It didn’t feel like last Thursday was Thanksgiving. This was the first year in several that Kevin wasn’t scheduled to work on Turkey Day. It’s just our luck that my husband and I spent the day at home in our pajamas instead of together feasting with family or even close friends.
We felt it was too big a risk for either of us to be around family members who had recently been sick with a very bad cold. Though she was doing better than the previous three days, my mom wasn’t anywhere close to 100% when she made the apple pie the night before or started cooking the turkey the next morning. She explained that she would sit down for a while and watch the Macy’s Thanksgiving Day Parade, then she’d get up and do something else to prepare the feast, clean, set the table, etc.
For a variety of reasons, neither Kevin nor I have seen much of my family in recent months. I’d been looking forward to us all gathering at my mom’s, the one central location where all of us know we are loved and welcome anytime. I figured I had a good chance of getting to hold Willa once more and hang out with Ezra for a bit.
It wasn’t meant to be. I thought of going to this once-a-year feast, especially since I really wanted to see everyone, but I knew Kevin was wise in advising against it under the circumstances. We had to settle for a couple slices of turkey bacon cooked in the microwave and apple slices in place of roasted turkey with gravy and homemade apple pie.
After having worked in retail for a number of years, most recently at Best Buy, Kevin has a particular loathing of Black Friday. I slept until noon. Kevin conked out on the couch for most of the afternoon.
We got dressed so we could go meet our friend John, who we hadn’t seen in months before he drove back to seminary in Baltimore. We ate dinner together at Nanking and caught up a little. It was kind of awkward to spend time together after not having much contact of any kind with John this fall. The three of us confirmed that we still love, care about, and pray for one another even if the time between phone calls, texts, and visits has increased.
Kevin asked if I wanted to listen to my music on the way home, by which he meant the Christian radio station I like. I turned it on and when I heard Christmas music, I promptly shut it off. I explained that I wasn’t ready, yet. We’d barely had Thanksgiving. I wasn’t ready for Christmas.

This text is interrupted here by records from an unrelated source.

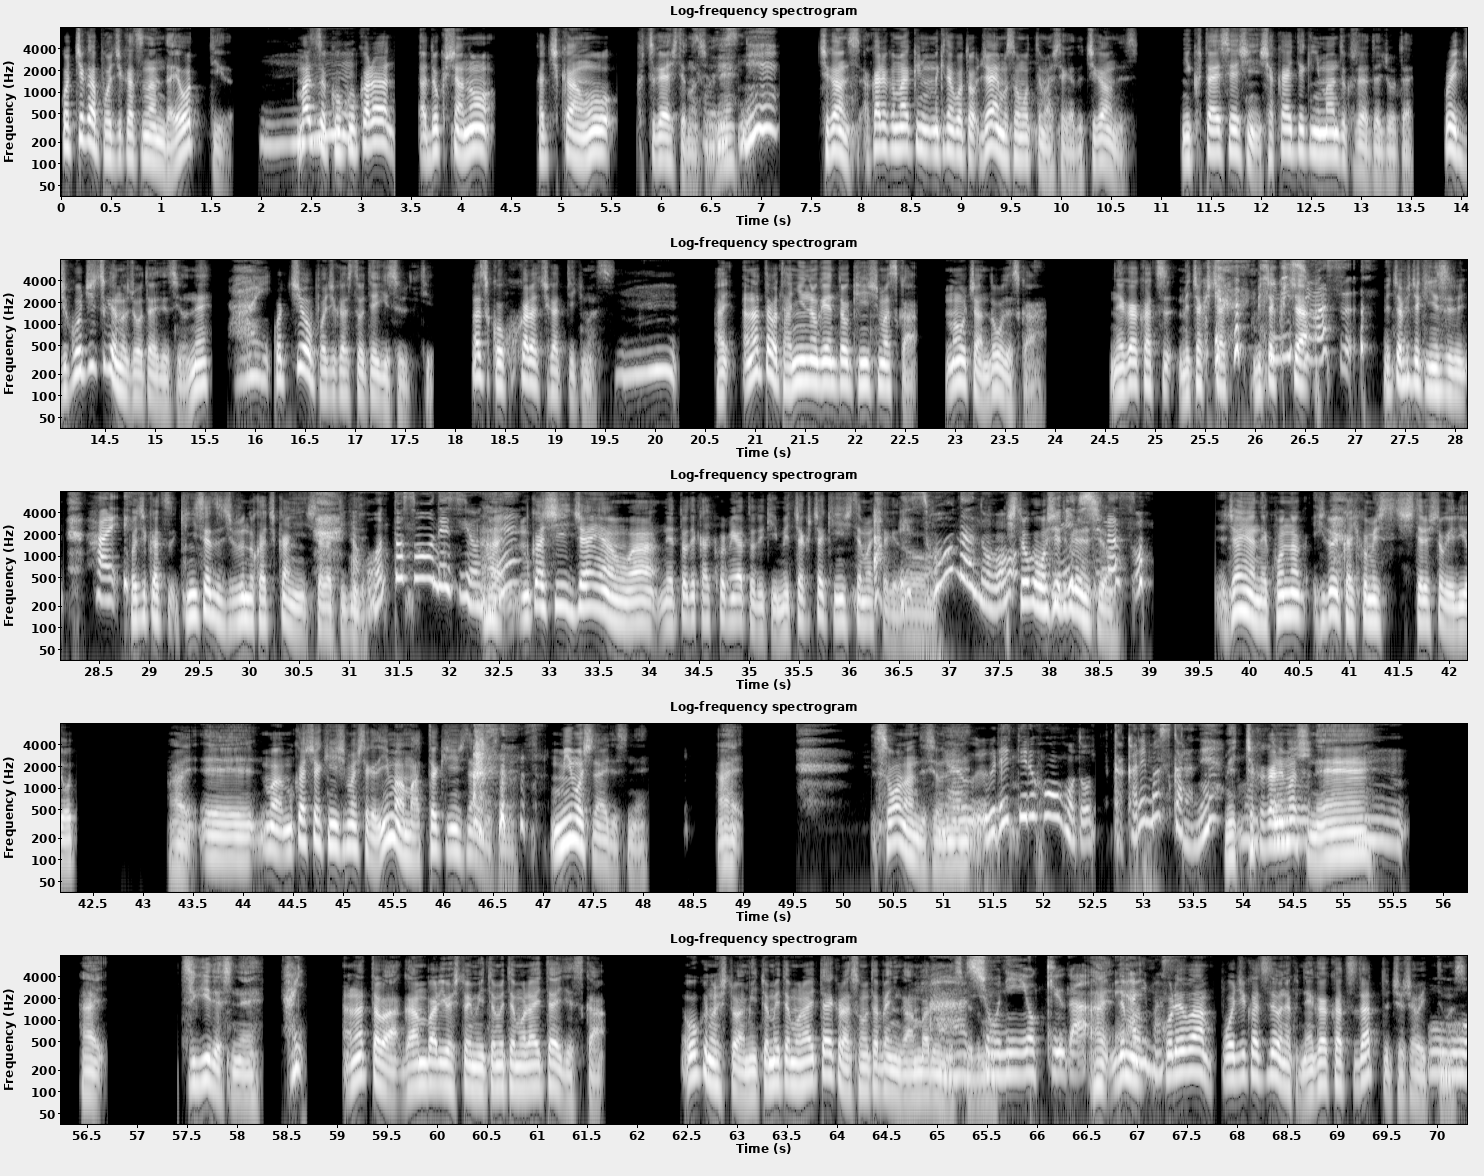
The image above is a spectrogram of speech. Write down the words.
こっちがポジ活なんだよっていう。うんまずここからあ読者の価値観を覆してますよね。そうですね。違うんです。明るく前向きなこと。ジャイもそう思ってましたけど、違うんです。肉体精神、社会的に満足された状態。これ自己実現の状態ですよね。はい。こっちをポジカスと定義するっていう。まずここから違っていきます。うん。はい。あなたは他人の言動を気にしますか？真央ちゃんどうですか？ネガ活、めちゃくちゃ、めちゃくち気にしゃ、ます。めちゃめちゃ気にする。はい。ポジ活、気にせず自分の価値観に従っていける。本当そうですよね。はい。昔、ジャイアンはネットで書き込みがあった時めちゃくちゃ気にしてましたけえ、ど、そうなの？人が教えてくれるんですよジャイアンね、こんなひどい書き込みしてる人がいるよ。はい。えー、まあ、昔は気にしましたけど、今は全く気にしないですね。見もしないですね。はい。そうなんですよね。売れてる本ほど書かれますからね。めっちゃ書かれます本ね。うん。はい。次ですね。はい。あなたは頑張りを人に認めてもらいたいですか？多くの人は認めてもらいたいからそのために頑張るんですけども。承認欲求が、はい。ねで。も、これはポジ活ではなくネガ活だと著者は言ってます。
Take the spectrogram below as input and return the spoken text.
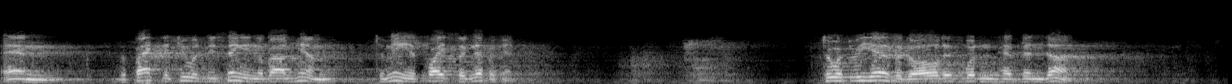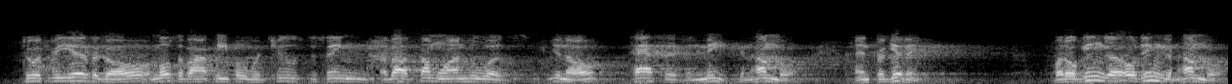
And the fact that you would be singing about him, to me, is quite significant. Two or three years ago, this wouldn't have been done. Two or three years ago, most of our people would choose to sing about someone who was, you know, passive and meek and humble and forgiving. But Oginga Odinga humble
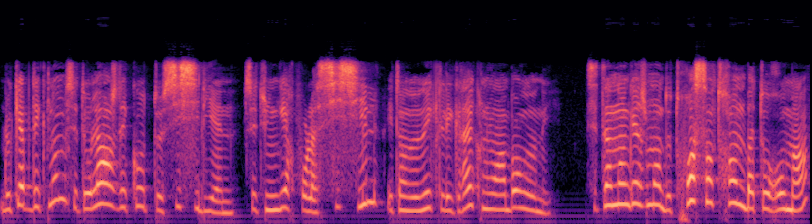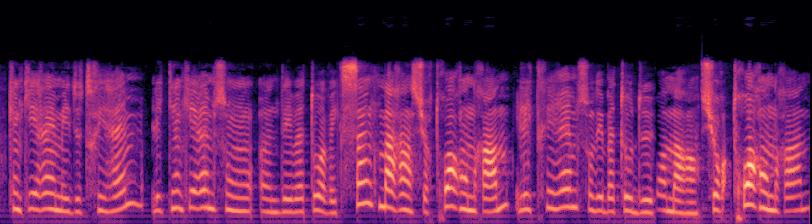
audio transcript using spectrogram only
Le cap des Gnomes, c'est au large des côtes siciliennes. C'est une guerre pour la Sicile, étant donné que les Grecs l'ont abandonnée. C'est un engagement de 330 bateaux romains, quinquérèmes et de trirèmes. Les quinquérèmes sont euh, des bateaux avec 5 marins sur 3 rangs de rames, et les trirèmes sont des bateaux de 3 marins sur 3 rangs de rames.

I suppose my “I’m-not-ready!” reaction has a great deal to do with the fact that Kevin and I have had some very stressful, totally unexpected major health challenges and other crises to deal with over the past four months. In fact, so much has gone on that I still feel the need to process most of it though we’re being dragged or thrown into the next whirlwind of activity and uncertainty before the last storm has cleared up. I realize that’s life—one thing going wrong right after another—but without the slightest break, I’ve been feeling really overwhelmed.
While others are eating Thanksgiving leftovers, zipping about doing their Christmas shopping, putting up their tree, signing family photo greeting cards, and pulling out their holiday recipes, I’ve found myself wanting to hide from all of it. I need more time to process what’s gone on these past four months and integrate it into my life and adjust accordingly to prepare properly for the future.
It has dawned on me that I have been much more concerned of late about getting my body ready for my upcoming surgery than I have in planning and preparing my heart and mind for the coming of Christ. Perhaps, therein lies the lesson. Something is seriously amiss if I am neglecting the preparation of my body, mind, and/or spirit for Christ’s coming.
What would happen if I spent as much time getting my mind and heart ready for Christmas as I have in making plans for this surgery? Well, I'd bet that by the end of Advent, I’d be a better bassinet for Baby Jesus.